In early May 2021, Colonial Pipeline, the operator of the pipeline that pumps 45% of the East Coast’s fuel, announced that they had been hacked.
In his testimony before the Senate Committee on Homeland Security and Governmental Affairs, the company’s president and CEO Joe Blount told lawmakers that the hackers had breached their network via a compromised legacy VPN account.
This incident has nearly all the elements of security gone wrong:
- Compromised credentials were found in a list of stolen data
- The account wasn’t protected by multi-factor authentication
- The attackers used a (most probably unmonitored) legacy service to break in
The compromised account was quite likely a holdover profile that was spun up by the IT team at an earlier date and they simply lost track of it, forgetting to block off its access to their network when they switched to a different system.
Their mistake highlights a common problem: access is granted to identities, but then managers lose visibility over these authorizations and they remain exposed. The risks from this mismanagement is only increasing as these user-less accounts grow in numbers, but there is hope if your organization is capable of some basic security hygiene.
Out of sight, out of mind – but still a risk
According to our internal research, 6% of user accounts within an organization are inactive. But just because they are not being used does not mean that they cannot be compromised. If an attacker gains access to one of these accounts, especially if they are unmonitored, they can use those permissions to reach the organization’s assets.
In some cases, these accounts might have belonged to former employees who have since left the organization. Others might have belonged to people who have changed roles and are no longer using those specific identities.
While these are issues that must be contended with, Identity Governance and Administration (IGA) tools do a pretty good job of addressing them under the Joiner, Mover, Leaver Lifecycle Management framework.

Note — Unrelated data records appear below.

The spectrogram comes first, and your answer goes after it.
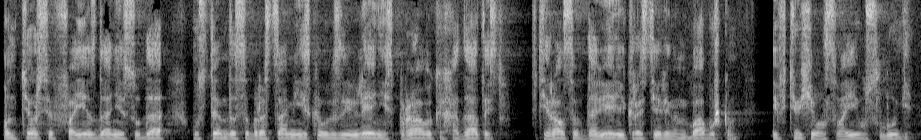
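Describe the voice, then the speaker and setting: A man narrating an audiobook in a measured, even storytelling manner. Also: lowish voice, breathy edge. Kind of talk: scripted narration.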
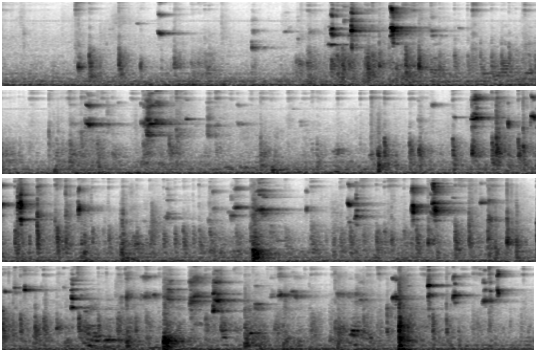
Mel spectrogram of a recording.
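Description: Table tennis rallies: the celluloid-type ball clicking off bats and table in quick exchanges, several rallies with pauses between them.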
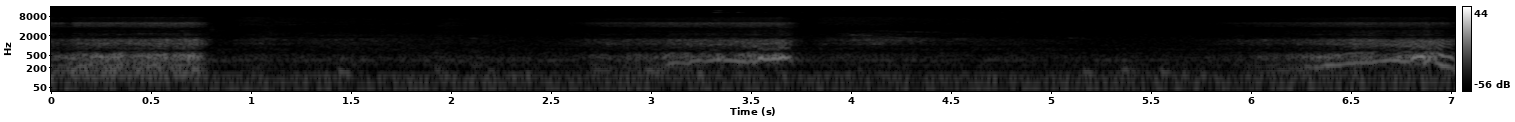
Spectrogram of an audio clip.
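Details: Senior dachshund snoring while asleep with eyes open: rhythmic rasping snores, about 18 breaths a minute, with quiet pauses between.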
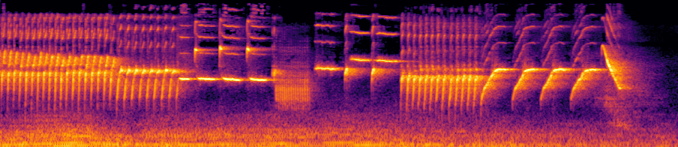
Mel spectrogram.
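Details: Canary singing to trigger other canaries: fast rattling trills, repeated clear whistled notes, a buzzy burst, then a run of rising sweeping whistles ending in a sharp upslur.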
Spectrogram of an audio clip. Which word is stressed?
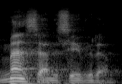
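mən. The stress falls on the word mən. It is the speaker, not someone else, who loves. "Yəni, başqası sevmir, mən səni"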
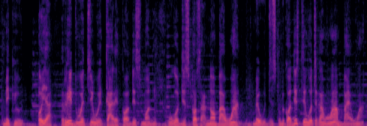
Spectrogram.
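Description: A man hosting a radio talk show in Pidgin, half singing his lines, then dropping to a low murmur. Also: expressive, fairly quick, few pauses, faint music behind.

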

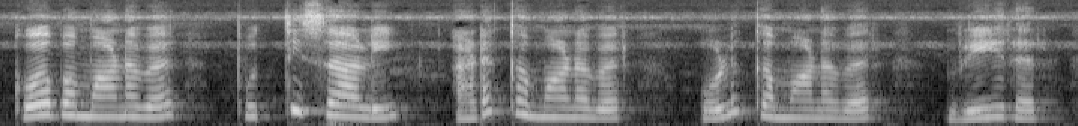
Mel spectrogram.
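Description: A woman gives a devotional message in a gentle, reassuring voice, speaking straight to the listener as if in a deity's own words. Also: fairly high pitch.

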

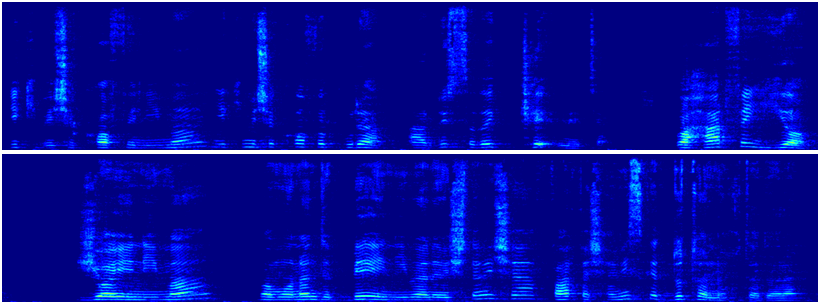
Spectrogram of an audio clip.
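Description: A woman teaching literacy in a classroom, speaking with an Afghan Dari accent, patiently repeating herself and sounding out letters slowly. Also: mid-range voice, a bit bright, a little hiss or hum. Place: classroom with a board.

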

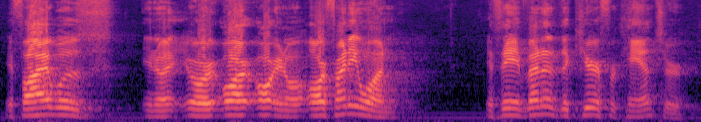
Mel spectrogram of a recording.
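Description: A man's voice: high voice, moderate pace, fairly bright tone. A man in his fifties preaching a sermon in a small church, earnest and plain-spoken, repeating phrases for emphasis. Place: small church sanctuary, in front of the altar.

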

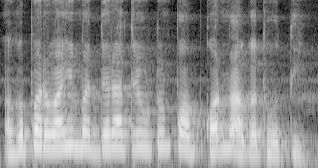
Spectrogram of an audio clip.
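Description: A woman's voice: sits high, expressive, fast talker, voice pushed up. A woman voicing a young husband in a storybook, fond and teasing but easily exasperated.

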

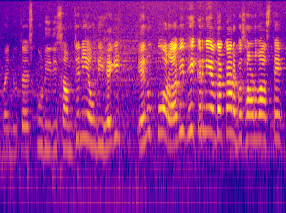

These tools, however, have blind spots in areas such as mismanaged empty groups and robotic identities. Both categories have permissions that can be used and abused.
Even when empty groups aren’t numerous in an organization, they often have access to thousands of files, providing a large enough window for hackers to steal data or cause disruption without detection.
The situation does not improve when it comes to the robotic identities. These are the service accounts that are used for performing all sorts of tasks, and as such, have a range of permissions –– including admin privileges in some cases. Forrester has estimated that the number of non-human identities has doubled over the last year.
How to identify, monitor, and remediate
The first step towards taking control over your identities and assets’ authorizations is to know what you have. This starts with scanning across all your XaaS environments – that’s SaaS, IaaS, and PaaS – and taking an inventory of which identities have authorization to which assets.
This involves ingesting the data from these different environments, normalizing the data into a workable model, and then correlating it with your identities from your identity provider (IDP) like Okta, Ping, Azure AD, or Google.
The goal here is to understand the relationship between the identities and assets, assessing a wide range of factors including their usage and if they are right sized to meet the policies/needs of the organization.
Are there identities with permissions to assets that have not been used in at least 60 days? This might be a good time to revoke those authorizations. But that’s just a surface-level case. Once you start analyzing your entitlements on a deeper level, you’ll begin to find that there are more permissions granted to your identities than you’re likely to want to admit. This is especially true for permissions that shouldn’t have been granted in the first place.
Once we understand what we have, we need to figure out how we are going to: a) fix all the misaligned entitlements that have accumulated over the years and b) create a plan for doing it correctly from now on.
As you monitor, remediate risky authorizations as they pop up. If you come across an empty group, then close it. Same for robotic identities that are not in regular use.
If you are automating your entitlement provisioning process, then it will be easier to revoke permissions and spin them up again in the future than deal with a crisis.
To be effective at eliminating the risks that come with unused identities, we need to transition to a state where we are ingesting data, monitoring for violations, and remediating constantly.
The current standard of periodic checks might satisfy auditors, but it’s not enough if we want to enforce sufficient security standards moving forward.